First of all, it certainly isn't true that $f$ is Lebesgue integrable implies $f$ is bounded. Thus I will assume by integrable we mean Riemann Integrable.
With the definition of the Riemann Integral given in, for example, Rudin's Principles of mathematical Analysis and Abbott's Understanding Analysis, a proof of this fact is unnecessary as both require that $f$ is bounded for in order for it to even enter in the definition for the Riemann integral.
In these books, the integral is only defined for bounded functions so if we have a function and we know how to integrate it, then it has to be bounded.
For references, see Definition 6.2 on page 122 of Rudin or Section 7.2 starting on page 186 in Abbot's text (page numbers, etc may differ by edition).
Edit: It has been brought to my attention by @SantiagoCanez in the comments that in Real Mathematical Analysis, Pugh defines the Riemann Integral in a way that does not definitionally require boundedness. The first theorem Pugh proves once he defines the Riemann Integral is that integrability implies boundedness.
This is Theorem 15 on page 155 in my edition. This goes to show that one must first agree on definitions. I don't know how you define the Riemann Integral, but see here for Pugh's proof that integrability implies boundedness (and scroll up for his definition of the Riemann Integral.)

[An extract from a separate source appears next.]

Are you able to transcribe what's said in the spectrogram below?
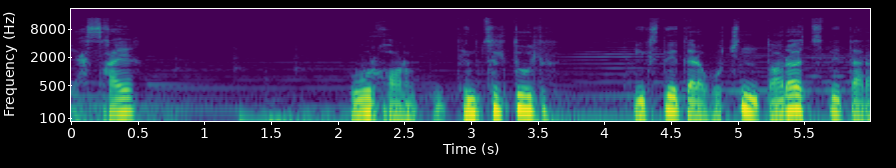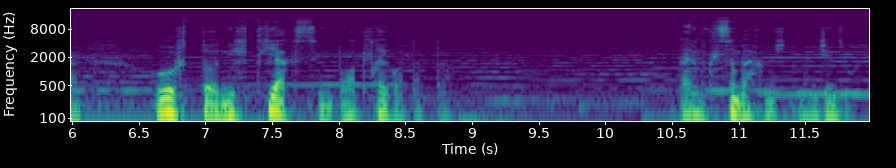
ясгаях үүр хооронд нь тэмцэлдүүлэх ингэсний дараа хүчин доройцсны дараа өөртөө нэгтгэе гэсэн бодлогыг бол одоо баримтлсан байх нь шүү дээ манжийн зүгээс.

Considering this, and the discussion below, certain definitions require a proof that integrability implies boundedness. For one such proof, see @ReneSchipperus's answer.